Acute on-set of Hematometra and Hematosalpinx in a non-communicating Rudimentary Horn

October 10, 2011

A case of unicornuate uterus with cavitary non-communicating rudimentary horn suddenly revealing with acute abdomen is presented. The patient was managed by laparoscopic miniaccess hemihysterectomy.

Reprinted with kind permission from


A case of unicornuate uterus with cavitary non-communicating rudimentary horn suddenly revealing with acute abdomen is presented. The patient was managed by laparoscopic miniaccess hemihysterectomy.

Case Report

A 13-year-old girl with a history of primary amenorrhea presented with acute abdominal pain in presence of pelvic mass. Magnetic resonance imaging delineated a left hematometra and hematosalpinx as well as a more normal-appearing right hemiuterus in presence of ipsilateral renal agenesis. Abdominal ultrasound confirmed the diagnosis.


At laparoscopy, a massive hemoperitoneum was drained, resulting from a left hematosalpinx and hematometra originating from a left uterine rudimentary horn.

(Click images to enlarge)

Video 1



The left hematometra was firstly drained and a salpingectomy was performed.
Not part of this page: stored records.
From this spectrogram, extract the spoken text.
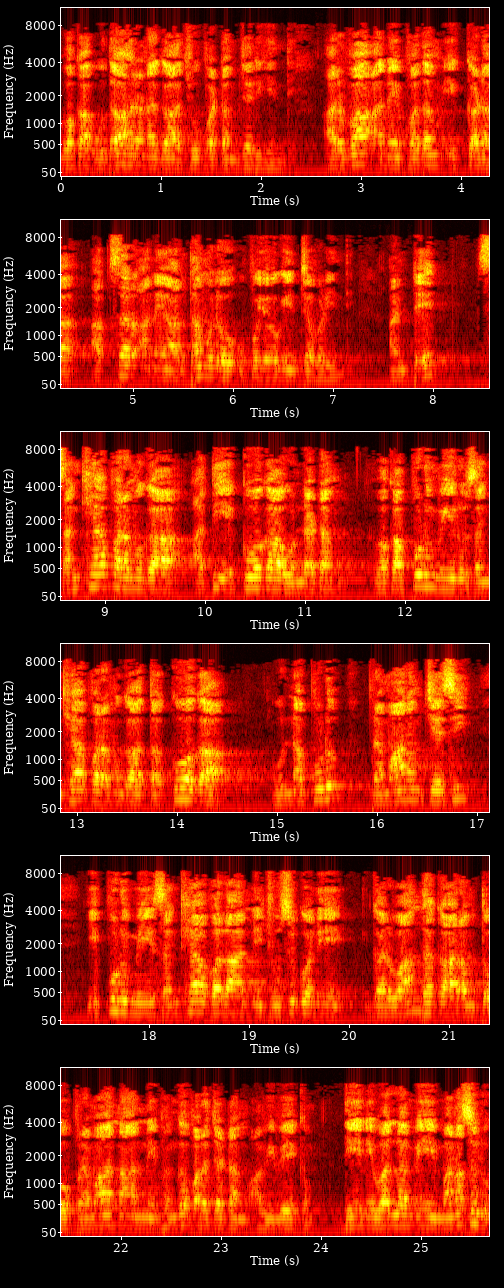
ఒక ఉదాహరణగా చూపటం జరిగింది. అర్వా అనే పదం ఇక్కడ అక్సర్ అనే అర్థములో ఉపయోగించబడింది. అంటే సంఖ్యాపరముగా అతి ఎక్కువగా ఉండటం ఒకప్పుడు మీరు సంఖ్యాపరముగా తక్కువగా ఉన్నప్పుడు ప్రమాణం చేసి ఇప్పుడు మీ సంఖ్యాబలాన్ని చూసుకొని గర్వాంధకారంతో ప్రమాణాన్ని భంగపరచటం అవివేకం. దీనివల్ల మీ మనసులు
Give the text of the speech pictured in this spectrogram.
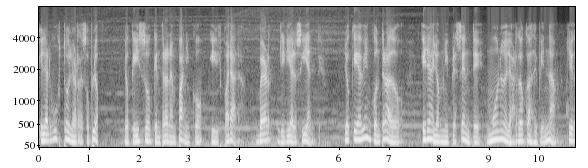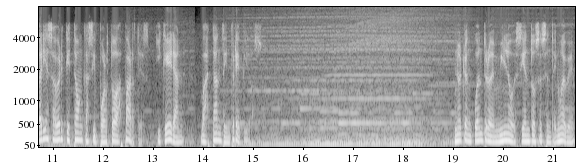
el arbusto le resopló, lo que hizo que entrara en pánico y disparara. Bird diría lo siguiente. Lo que había encontrado era el omnipresente mono de las rocas de Vietnam. Llegaría a saber que estaban casi por todas partes y que eran bastante intrépidos. En otro encuentro de 1969,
The hematometra was drained to allow complete visualization of the uterine cavity and his relationship with the right hemiuterus and vaginal canal.




Non-communicating uterine horns are rare m?llerian abnormalities ( 39% of uterine anomalies), occasionally presenting with functional endometrial cavities. Surgical removal of the non-communicating horn is commonly performed if it is thought to contain functional endometrium, to prevent endometriosis and pregnancy complications, including miscarriage, ectopic pregnancy, uterine rupture, preterm labor and malpresentations. A review of cases in the world literature reveals that operative laparoscopy can be used to treat these patients successfully. The MRI is excellent in depicting the uterine morphology in cases of unicornuate uterus with rudimentary horn non-communicating with the main cavity and distended by hematometra and associated hematosalpinx. Furthermore evaluating composition, thickness and extension of the uterine septum and aspect of the fundal contour, MRI allows to differentiate definitively between bicornuate uterus and septate uterus. This is a very important distinction which significantly affects patient treatment: in fact, a septate uterus only requires hysteroscopic resection of the septum. The high number of ectopic pregnancies (22%) indicates removal of rudimentary horn and its tube when diagnosed.
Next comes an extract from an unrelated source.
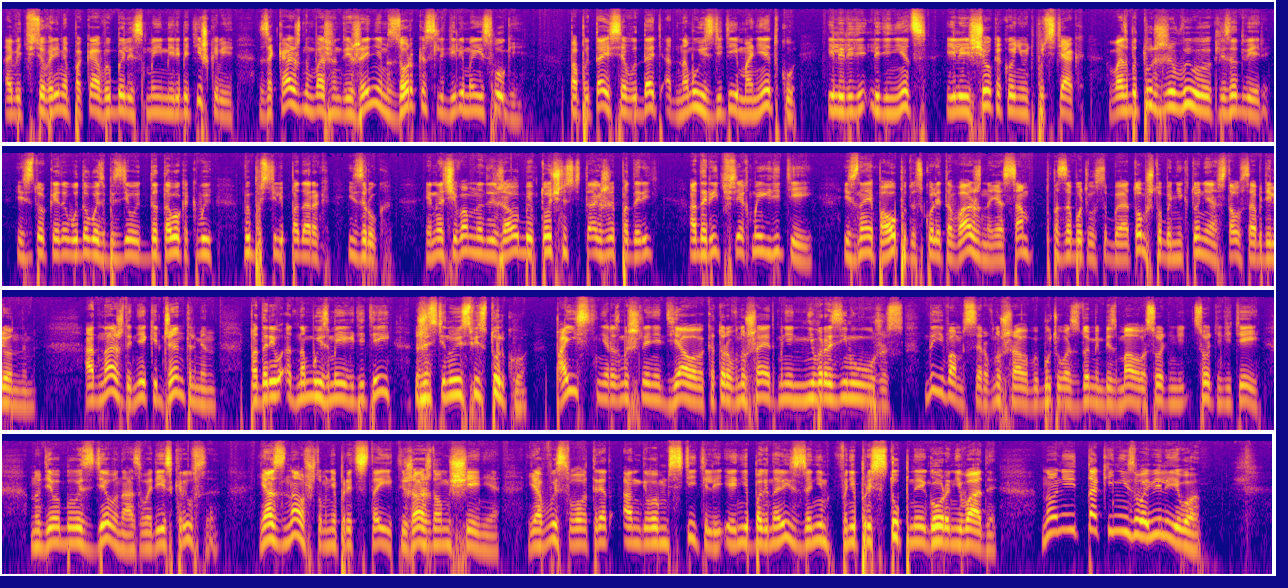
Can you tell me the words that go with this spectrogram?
а ведь все время, пока вы были с моими ребятишками, за каждым вашим движением зорко следили мои слуги. Попытайся выдать одному из детей монетку, или леденец, или еще какой-нибудь пустяк. Вас бы тут же выволокли за дверь, если только это удалось бы сделать до того, как вы выпустили подарок из рук. Иначе вам надлежало бы в точности также подарить, одарить всех моих детей. И зная по опыту, сколь это важно, я сам позаботился бы о том, чтобы никто не остался обделенным. Однажды некий джентльмен подарил одному из моих детей жестяную свистульку. Поистине размышление дьявола, которое внушает мне невыразимый ужас. Да и вам, сэр, внушало бы, будь у вас в доме без малого сотни, сотни детей. Но дело было сделано, а злодей скрылся. Я знал, что мне предстоит, и жаждал мщения. Я выслал отряд ангелов-мстителей, и они погнались за ним в неприступные горы Невады. Но они так и не изловили его.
Uterine anomalies are identified in 1 in 594 fertile women (0.17%) and in 1 in 29 infertile women (3.5%). This difference is statistically significant (chi 2 = 3,424, df = 1, P < .00001). The prevalence of uterine anomalies in the general population is 1 in 201 women (0.50%).
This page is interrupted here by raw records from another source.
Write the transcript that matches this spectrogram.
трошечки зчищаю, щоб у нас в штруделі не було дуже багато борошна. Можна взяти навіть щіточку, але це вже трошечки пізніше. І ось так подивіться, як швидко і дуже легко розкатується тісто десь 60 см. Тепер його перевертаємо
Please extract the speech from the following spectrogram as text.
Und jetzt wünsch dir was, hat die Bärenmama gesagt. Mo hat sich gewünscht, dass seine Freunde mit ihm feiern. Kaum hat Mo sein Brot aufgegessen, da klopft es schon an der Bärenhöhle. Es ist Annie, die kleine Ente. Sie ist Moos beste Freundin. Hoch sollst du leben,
Literature data indicate the need to suspect a urinary tract anomaly, particularly of the kidney, in all women with a unicornuate uterus. Patients with uterine abnormalities have been reported to have urinary tract anomalies in about 40% of cases, including ectopic kidney, renal agenesis, double renal pelvis, horseshoe kidneys and unilateral medullary sponge kidney. No differences are observed in the frequency of urinary anomalies among the various subclasses of unicornuate uterus. 


Congenital uterine malformations are more common than generally recognized. Knowledge concerning their prevalence and varieties is important in recognizing and managing the obstetric and gynecologic complications that may result. An unicornuate uterus with cavitary non-communicating rudimentary horn can cause hematometra and endometriosis leading to acute abdominal pain, infertility, rupture of pregnant rudimentary horn and obstetrical complications with pregnant semi-uterus. The rudimentary horn should be removed if detected.



Related articles

Amara DP, Nezhat F, Giudice L, Nezhat C. Laparoscopic management of a noncommunicating uterine horn in a patient with an acute abdomen. Surg Laparosc Endosc 1997;7:56-59. (Medline)

Console D, Tamburrini S, Barresi D, et al. The value of the MR imaging in the evaluation of Mullerian duct anomalies. Radiol Med 2001; 102:226-232. (Medline)